- To store dog food: Place in ziplock plastic bags, seal and store in refrigerator up to 3 to 4 days, or in freezer up to 3 weeks.
Broccoli Edamame Salad
- 5 cups Broccoli (cut into small florets)
- 1 cup Shelled cooked edamame
- 1/2 cup Peanuts unsalted
- 1/3 cup Creamy peanut butter
- 2 tbsp Honey
- 2 tbsp Hot water
- Heat a large pot of water and bring it to a boil. Add the broccoli florets and boil for approximately 1-2 minutes (do not over-boil!)
- Carefully drain boiling water and transfer broccoli to a large bowl of ice water to stop cooking. Once cooled completely, drain and set aside in a large bowl.

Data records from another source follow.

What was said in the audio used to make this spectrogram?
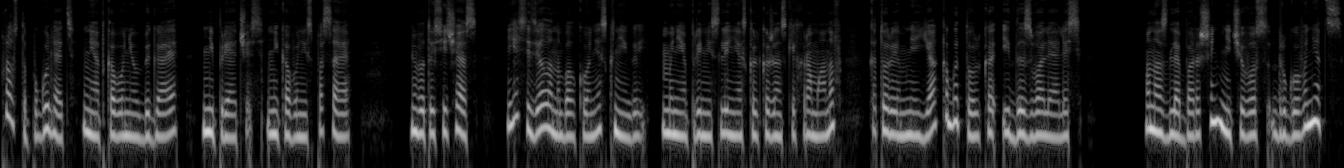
Просто погулять, ни от кого не убегая, не прячась, никого не спасая. Вот и сейчас я сидела на балконе с книгой. Мне принесли несколько женских романов, которые мне якобы только и дозволялись. «У нас для барышень ничего с другого нет»,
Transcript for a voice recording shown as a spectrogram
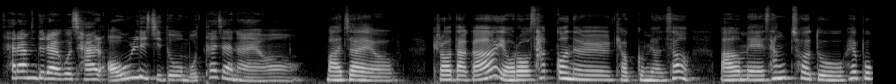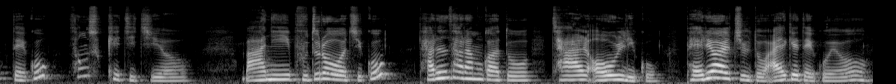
사람들하고 잘 어울리지도 못하잖아요. 맞아요. 그러다가 여러 사건을 겪으면서 마음의 상처도 회복되고 성숙해지지요. 많이 부드러워지고 다른 사람과도 잘 어울리고 배려할 줄도 알게 되고요.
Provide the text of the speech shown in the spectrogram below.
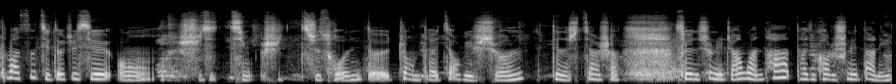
他把自己的这些嗯实际情实实存的状态交给神，垫在石架上，所以圣灵掌管他，他就靠着圣灵大灵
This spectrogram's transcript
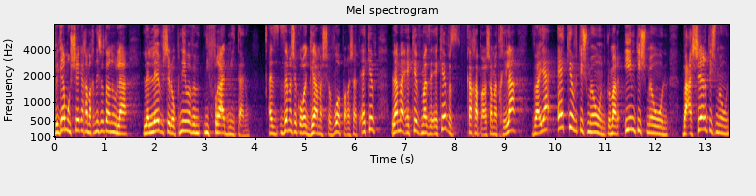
וגם משה ככה מכניס אותנו ל, ללב שלו פנימה ונפרד מאיתנו. אז זה מה שקורה גם השבוע, פרשת עקב. למה עקב? מה זה עקב? אז ככה הפרשה מתחילה. והיה עקב תשמעון, כלומר, אם תשמעון, באשר תשמעון,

- To the bowl of broccoli, add the edamame & peanuts. Mix well and set aside.
- To make the peanut sauce whisk all ingredients together until fully combined. If dressing is too thick, whisk in more hot water one teaspoon at a time until you reach the desired consistency (I find that thicker is a little better).
- Toss with broccoli salad until everything is completely coated.

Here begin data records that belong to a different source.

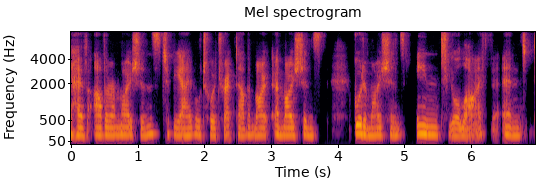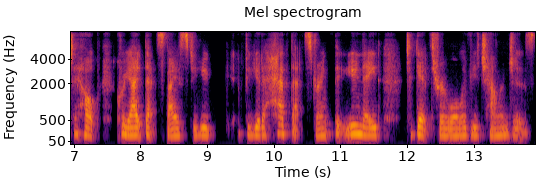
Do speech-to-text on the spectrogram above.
have other emotions to be able to attract other mo- emotions good emotions into your life and to help create that space to you for you to have that strength that you need to get through all of your challenges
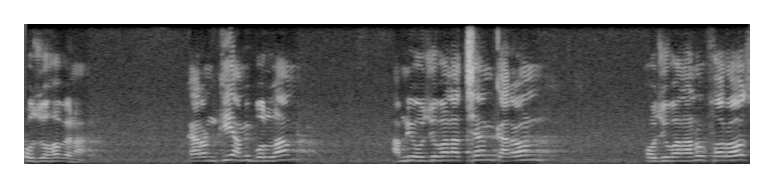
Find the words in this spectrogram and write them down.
অজু হবে না। কারণ কি? আমি বললাম, আপনি অজু বানাচ্ছেন কারণ অজু বানানো ফরজ।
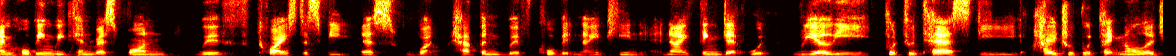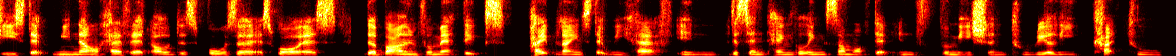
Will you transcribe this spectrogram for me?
I'm hoping we can respond with twice the speed as what happened with COVID 19. And I think that would really put to test the high throughput technologies that we now have at our disposal, as well as the bioinformatics pipelines that we have in disentangling some of that information to really cut to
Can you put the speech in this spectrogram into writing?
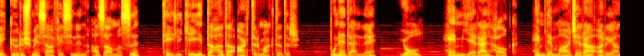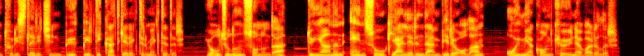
ve görüş mesafesinin azalması tehlikeyi daha da arttırmaktadır. Bu nedenle yol hem yerel halk hem de macera arayan turistler için büyük bir dikkat gerektirmektedir. Yolculuğun sonunda dünyanın en soğuk yerlerinden biri olan Oymyakon köyüne varılır.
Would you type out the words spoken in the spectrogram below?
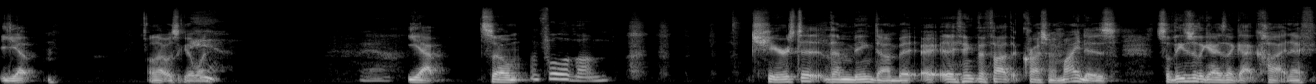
Yep. Oh, that was a good one. Yeah. Yeah. So I'm full of them. cheers to them being done. But I, I think the thought that crossed my mind is so these are the guys that got caught. And I, f-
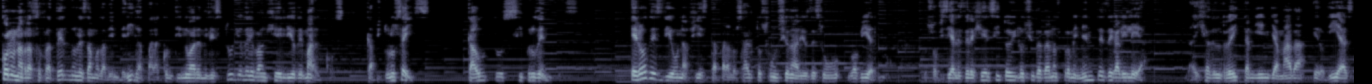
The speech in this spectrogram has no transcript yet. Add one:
Con un abrazo fraterno les damos la bienvenida para continuar en el estudio del Evangelio de Marcos, capítulo 6. Cautos y prudentes. Herodes dio una fiesta para los altos funcionarios de su gobierno, los oficiales del ejército y los ciudadanos prominentes de Galilea la hija del rey, también llamada Herodías,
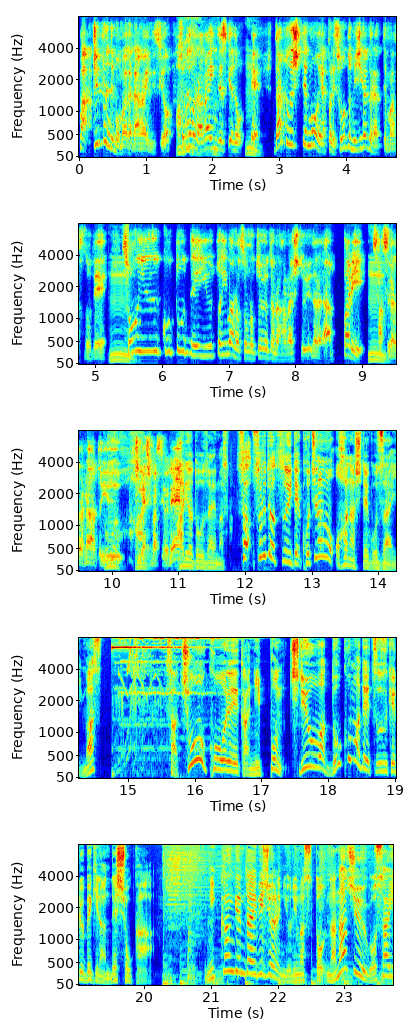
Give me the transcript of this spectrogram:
まあ、10分でもまだ長いんですよ。あそれでも長いんですけど、まだ。うん。えだとしても、やっぱり相当短くなってますので、うん。そういうことで言うと、今のそのトヨタの話というのは、やっぱりうん。さすがだなという気がしますよね。ありがとうございます。さあ、それでは続いてこちらのお話でございます。さあ、超高齢化日本、治療はどこまで続けるべきなんでしょうか？日刊現代ビジュアルによりますと75歳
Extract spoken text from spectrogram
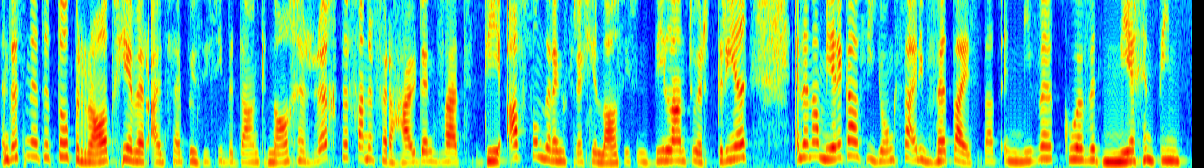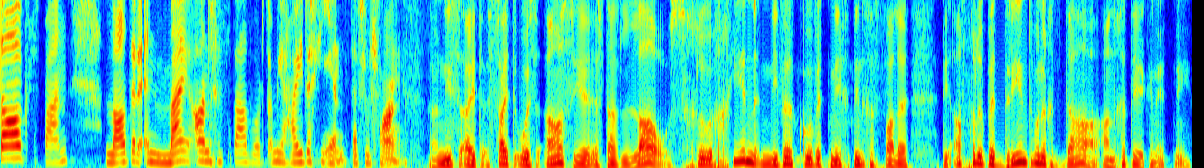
Intussen het 'n top raadgewer uit sy posisie bedank na gerugte van 'n verhouding wat die afsonderingsregulasies in die land oortree. En in Amerika is die jongste uit die Withuis dat 'n nuwe COVID-19 taakspan later in Mei aangestel word om die huidige een te vervang. Nou nuus uit Suidoos-Asië is dat Laos glo geen nuwe COVID-19 gevalle die afgelope 23 dae aangeteken het nie.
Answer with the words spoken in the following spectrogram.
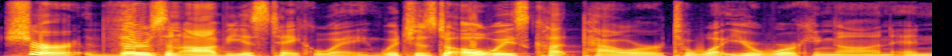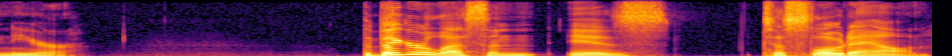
Sure, there's an obvious takeaway, which is to always cut power to what you're working on and near. The bigger lesson is to slow down.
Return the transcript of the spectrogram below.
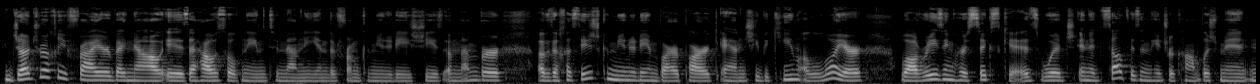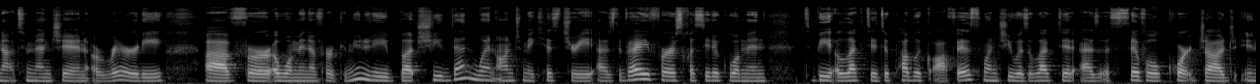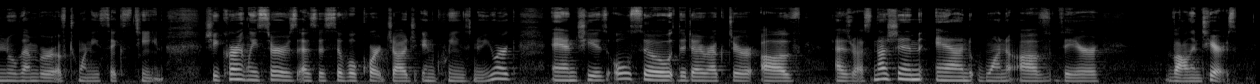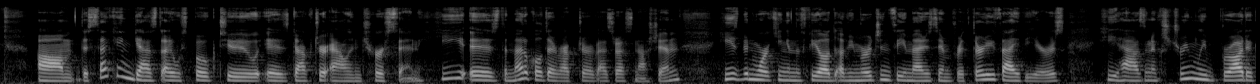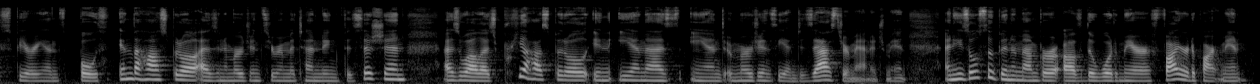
Judge Ruchie Freier by now is a household name to many in the Frum community. She's a member of the Hasidic community in Borough Park, and she became a lawyer while raising her six kids, which in itself is a major accomplishment, not to mention a rarity uh, for a woman of her community. But she then went on to make history as the very first Hasidic woman to be elected to public office when she was elected as a civil court judge in November of 2016. She currently serves as a civil court judge in Queens, New York, and she is also the director of Ezras Nashim and one of their volunteers. Um, the second guest I spoke to is Dr. Allen Cherson. He is the medical director of Ezras Nashim. He's been working in the field of emergency medicine for 35 years. He has an extremely broad experience both in the hospital as an emergency room attending physician, as well as pre hospital in EMS and emergency and disaster management. And he's also been a member of the Woodmere Fire Department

Why do dogs love edamame?
Edamame is safe for your dog and is a healthy protein snack. It's packed with omega-3, calcium, and vitamin C. Not only can edamame give your dog a healthy coat and skin, it can also reduce the risk of obesity and diabetes.
Will edamame make a dog sick?
Edamame is packed with fiber, and too much fiber is going to speed up your dog's digestive tract, resulting in diarrhea or vomiting. It can also cause excessive gas or uncomfortable abdominal bloating. If you're snacking on raw edamame, you can safely give your dog a few beans as a treat.
How much edamame can my dog eat?
Along with not being toxic, edamame beans pose no significant health risks to your dog. However, if you decide to incorporate these beans into your dog's diet, don't give them a handful initially. Instead, try only one or two beans.
Can my dog eat edamame?
People usually enjoy edamame with salt or soy sauce, but the safest way to share edamame with your dog is plain, without anything added. Every once in a while, dogs can eat edamame raw, steamed, or frozen.